Information supplied:

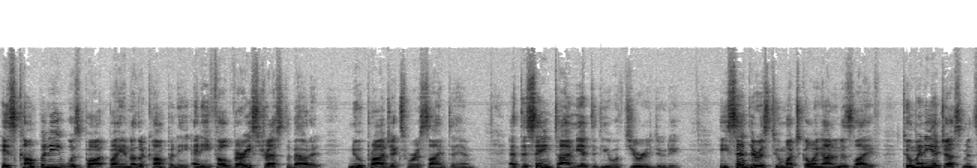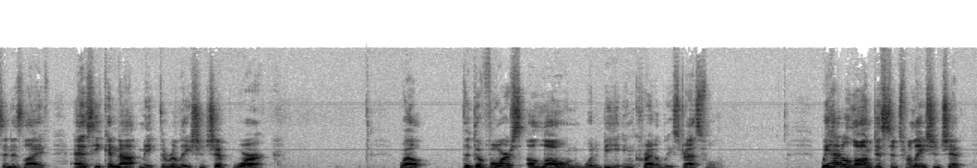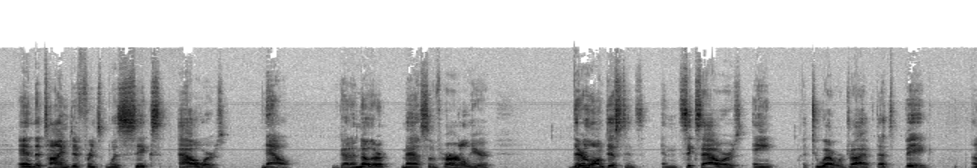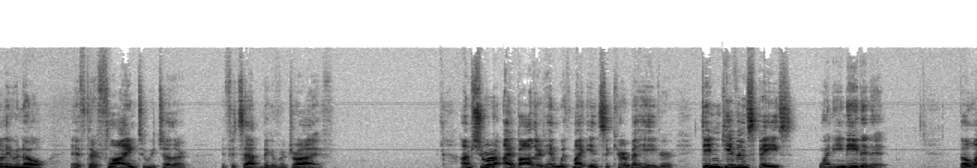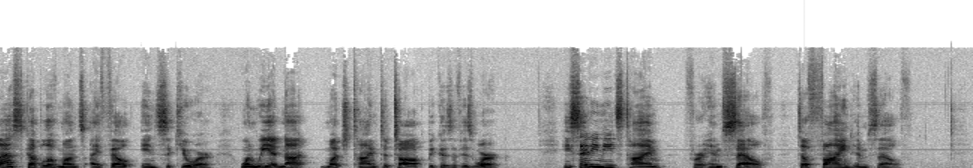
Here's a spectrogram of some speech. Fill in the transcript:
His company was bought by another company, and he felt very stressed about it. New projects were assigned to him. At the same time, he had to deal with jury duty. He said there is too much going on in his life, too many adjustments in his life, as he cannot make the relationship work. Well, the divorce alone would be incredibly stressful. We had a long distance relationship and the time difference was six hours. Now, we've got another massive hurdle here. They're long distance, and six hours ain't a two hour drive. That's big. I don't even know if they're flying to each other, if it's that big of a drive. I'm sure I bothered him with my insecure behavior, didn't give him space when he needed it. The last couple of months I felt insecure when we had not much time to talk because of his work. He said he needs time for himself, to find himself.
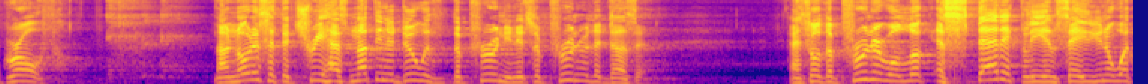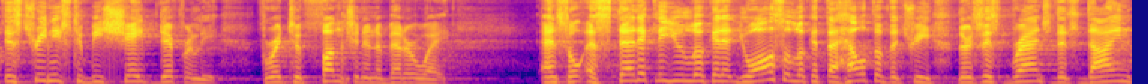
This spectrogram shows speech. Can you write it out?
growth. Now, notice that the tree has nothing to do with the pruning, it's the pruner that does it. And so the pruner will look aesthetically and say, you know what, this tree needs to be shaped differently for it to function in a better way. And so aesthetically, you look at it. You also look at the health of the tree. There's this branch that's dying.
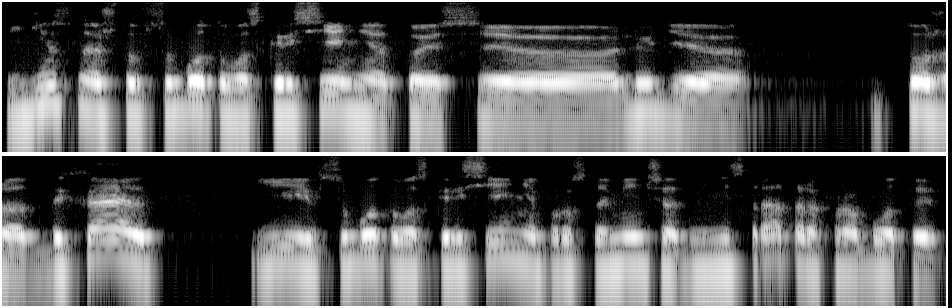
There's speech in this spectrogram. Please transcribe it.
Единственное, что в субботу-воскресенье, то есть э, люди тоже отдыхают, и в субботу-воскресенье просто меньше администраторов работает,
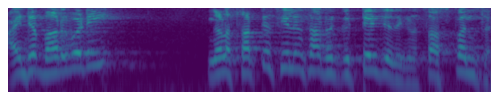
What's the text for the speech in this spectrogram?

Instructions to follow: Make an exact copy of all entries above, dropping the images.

Written reply:
Here's a spectrogram of some speech. Fill in the transcript:
His company was bought by another company, and he felt very stressed about it. New projects were assigned to him. At the same time, he had to deal with jury duty. He said there is too much going on in his life, too many adjustments in his life, as he cannot make the relationship work. Well, the divorce alone would be incredibly stressful. We had a long distance relationship and the time difference was six hours. Now, we've got another massive hurdle here. They're long distance, and six hours ain't a two hour drive. That's big. I don't even know if they're flying to each other, if it's that big of a drive. I'm sure I bothered him with my insecure behavior, didn't give him space when he needed it. The last couple of months I felt insecure when we had not much time to talk because of his work. He said he needs time for himself, to find himself.
This spectrogram shows speech. Can you write it out?
growth. Now, notice that the tree has nothing to do with the pruning, it's the pruner that does it. And so the pruner will look aesthetically and say, you know what, this tree needs to be shaped differently for it to function in a better way. And so aesthetically, you look at it. You also look at the health of the tree. There's this branch that's dying.
There's speech in this spectrogram. Please transcribe it.
Единственное, что в субботу-воскресенье, то есть э, люди тоже отдыхают, и в субботу-воскресенье просто меньше администраторов работает,
What's the text for the speech in this spectrogram?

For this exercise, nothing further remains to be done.